Both market approaches need subjective adjustments in order to derive at an attributable value range.  The question of whether a comparison of a $1 billion public company to a $50 million private company deserves a 30% or a 50% discount requires consideration of many factors and is best answered by an experienced, accredited professional valuator.

Discounted Cashflow (DCF) analysis


Company specific valuation approaches include the capitalized earnings and the Discounted Cashflow (DCF) method.  A DCF requires a forecast of the company’s revenues and earnings and then a terminal value is established (to represent the value beyond the forecast period), all of this is then discounted to arrive at present values to be added up.  The discount rate must reflect the inherent risk in generating the cashflows and the terminal value must reflect the growth rate beyond the forecast period.  The cashflow used is “free cashflow” which requires adjustments for capital expenditures and working capital requirements and is net of taxes. Technically, the DCF is the more sophisticated valuation methodology but practically speaking the determination of the discount rate and the terminal value are highly subjective and small changes in assumptions can result in large changes in value.

Forecasting is Hard

Irrespective of the discipline brought to the process, multi-year forecasting can be challenging for any company and is particularly hard for early stage, new product/service companies.  When creating an emerging company forecast: (i) they should be bottom-up, (ii) they should be integrated (see below), and (iii) they should sync with valuation expectations.  Many investor presentations will say: “…look, I only need to capture 1% or 2% of the market and I will reach $100M in sales”.  There are two problems with this statement, one is you end up being a small market participant when VCs are looking for the sector winner and, two, you don’t say how you will get the 1%.

Forecasts should be monthly and bottom-up

Forecasts should be bottom-up, meaning, they should reflect specific actions such as: (a), we will hire Joe and he is going to call 100 prospects and he will close 5 deals and generate $1M in sales in the first year; then, (b) in six months we will hire Mary and she will…etc.  Forecasts should be integrated, meaning an income statement should feed into a cash-flow statement which should feed into a balance sheet on a monthly basis for at least three years.  Based on this investors can clearly determine the use of funds and impact on the cash position.  Lastly, forecasts should result in the expected valuation.  For example, if you are looking to raise $5M for geographic expansion and you are willing to sell 25% equity for this, your forecast better illustrate an aligned use of proceeds and justify a pre-money value of $15M (post money valuation would be 5 into 20 or 25%).

Due Diligence will look into technical skills and experience

Once a sound forecast is prepared and the valuation math is solid, the question for the investor becomes; do I believe this team can, and will do a, b and c.  If they are comfortable with this, then the due diligence moves on to other items such as management’s past accomplishments, credentials, relationships etc.  While the value proposition and competitive differentiators are the primary attractions in a business plan, a sound, logical forecast is a core component needed to close a successful transaction.

Valuation, like a balance sheet, is a representation at a moment in time
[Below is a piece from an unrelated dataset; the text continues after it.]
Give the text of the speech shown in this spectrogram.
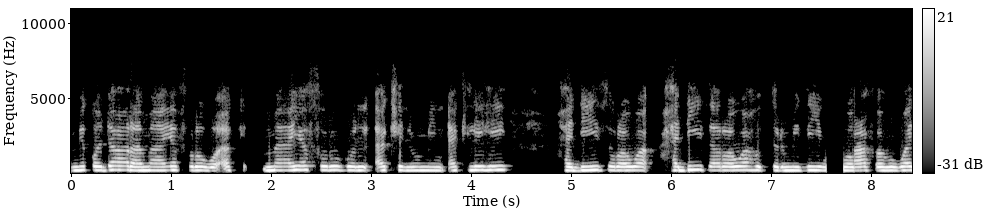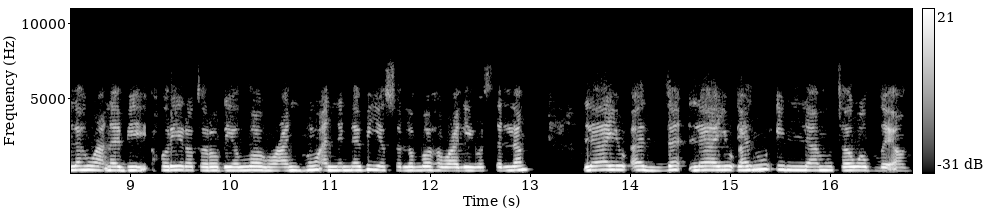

While there are complexities in all valuation methodologies, it is perhaps most important to remember that value is relative and of the moment.  Whether that is relative to recent market information or relative in the context of an appropriate discount rate and terminal value.  It is affected by macro-economic factors such as public sentiment and company specific factors such as patents.  A valuation, like a balance sheet, is a representation at a moment in time but value changes on a daily basis.  Value does not naturally accrete with time (i.e. improve over time).  When profit growth is accelerating there may be hubris but when it decelerates it will go away just as quickly.

Recommended Further Reading

For more valuation concepts, see:  Private vs public Company: Valuation Differences and Rationale

For more on what drives a strong EBITDA multiple, see:  What Drives a Strong EBITDA Multiple?